The Indian Space Research Organization (ISRO) launched a winged spacecraft 65 kilometres up into the sky, on Monday, May 23, before redirecting it back into the Bay of Bengal.
The mission of launching the vehicle and bringing it back on land took a mere 13 minutes. And, no, the spacecraft did not reach space. However, this is deemed a crucial step for the space agency to have made, paving the way to more launches.
The device used for the test is the Reusable Launch Vehicle-Technology Demonstrator (RLV-TD). ISRO injected $14 million in its making. This was just the first experimental flight for RLV-TD, which consisted of three main phases: hypersonic flight experiment (HEX) followed by the landing experiment (LEX), return flight experiment (REX) and scramjet propulsion experiment (SPEX). The device is meant to be launched for 3 more test drives.

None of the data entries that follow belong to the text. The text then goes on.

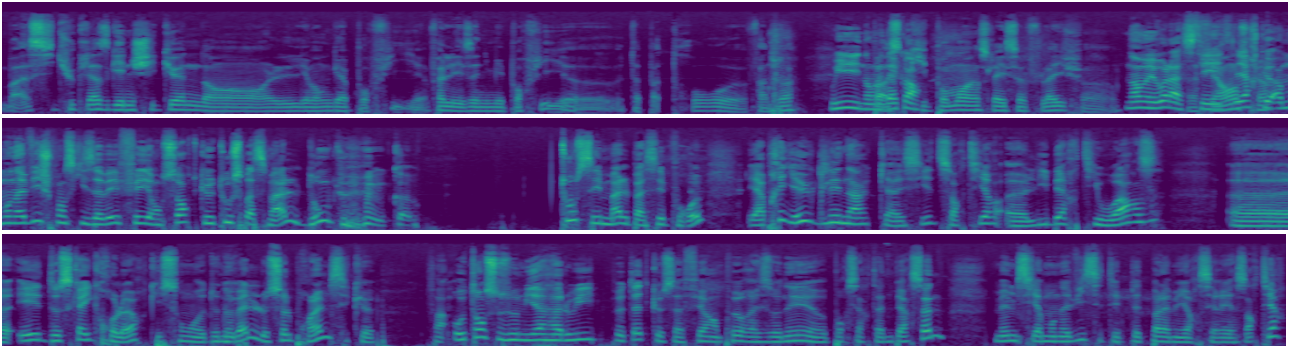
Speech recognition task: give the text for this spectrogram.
Bah, si tu classes Genshiken dans les mangas pour filles, enfin les animés pour filles, euh, t'as pas trop. euh, Enfin, tu vois. oui, non mais d'accord. qui, pour moi, un slice of life. euh, Non mais voilà, c'est-à-dire qu'à mon avis, je pense qu'ils avaient fait en sorte que tout se passe mal, donc tout s'est mal passé pour eux. Et après, il y a eu Glenna qui a essayé de sortir Liberty Wars euh, et The Skycrawler, qui sont deux nouvelles. Le seul problème, c'est que, enfin, autant Suzumiya Haruhi, peut-être que ça fait un peu résonner euh, pour certaines personnes, même si à mon avis, c'était peut-être pas la meilleure série à sortir.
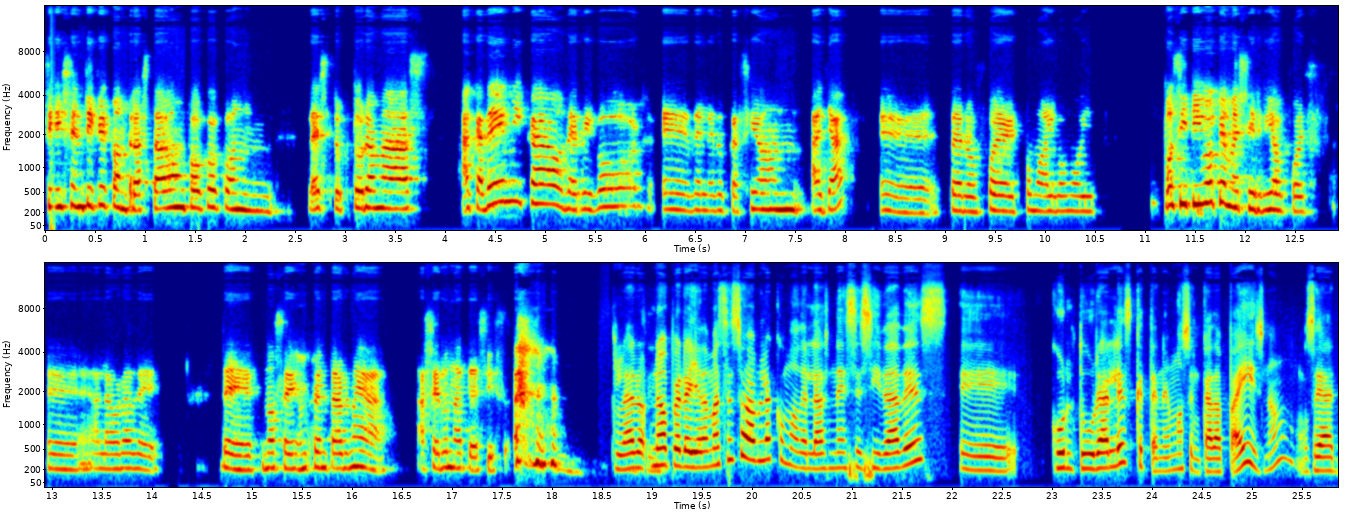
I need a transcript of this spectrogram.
sí sentí que contrastaba un poco con la estructura más académica o de rigor de la educación allá, pero fue como algo muy positivo que me sirvió pues a la hora de, de, no sé, enfrentarme a, hacer una tesis. Claro, no, pero y además eso habla como de las necesidades eh, culturales que tenemos en cada país, ¿no? O sea,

RLV-TD is only 6.7 metres in length – it still has a long way to go in terms of its development. But, the first step is deemed successful enough to boost the ambitions of the ISRO.

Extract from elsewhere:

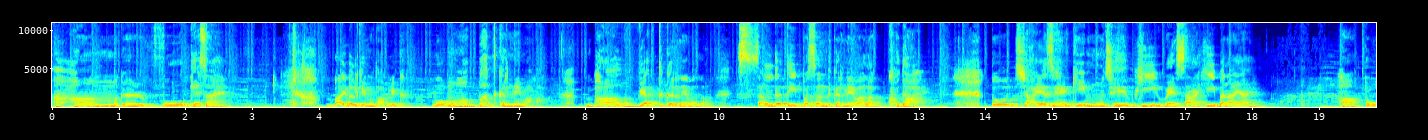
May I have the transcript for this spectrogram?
हाँ मगर वो कैसा है? बाइबल के मुताबिक वो मोहब्बत करने वाला। भाव व्यक्त करने वाला, संगति पसंद करने वाला खुदा है। तो जायज़ है कि मुझे भी वैसा ही बनाया है। हाँ तो?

For the test performed on Monday, RLV-TD successfully resisted high temperatures as technologies like reusable thermal protection system and autonomous navigation were tested through its launch.

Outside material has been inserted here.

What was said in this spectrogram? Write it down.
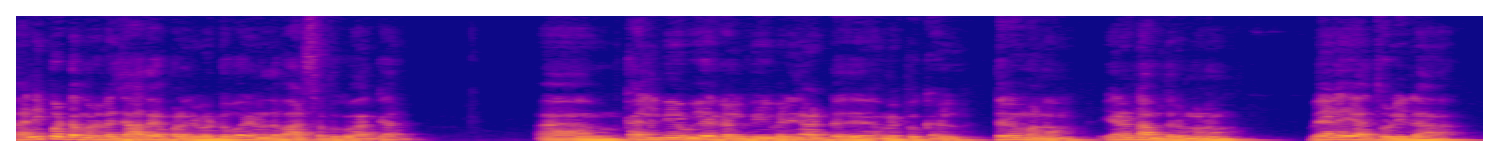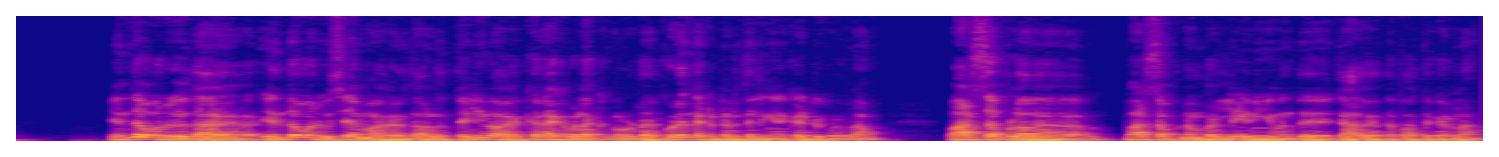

India has been investing in space technology for some years now: its annual budget for these projects amount to $1.2 billion. This is, of course, nothing compared to NASA’s $18.5 billion budget. ISRO is still considered to play an important role in the launch industry. The country’s first commercially-viable reusable vehicle might not see the light of the day any time soon, but, India is working towards reducing the launch costs to remain competitive in the industry.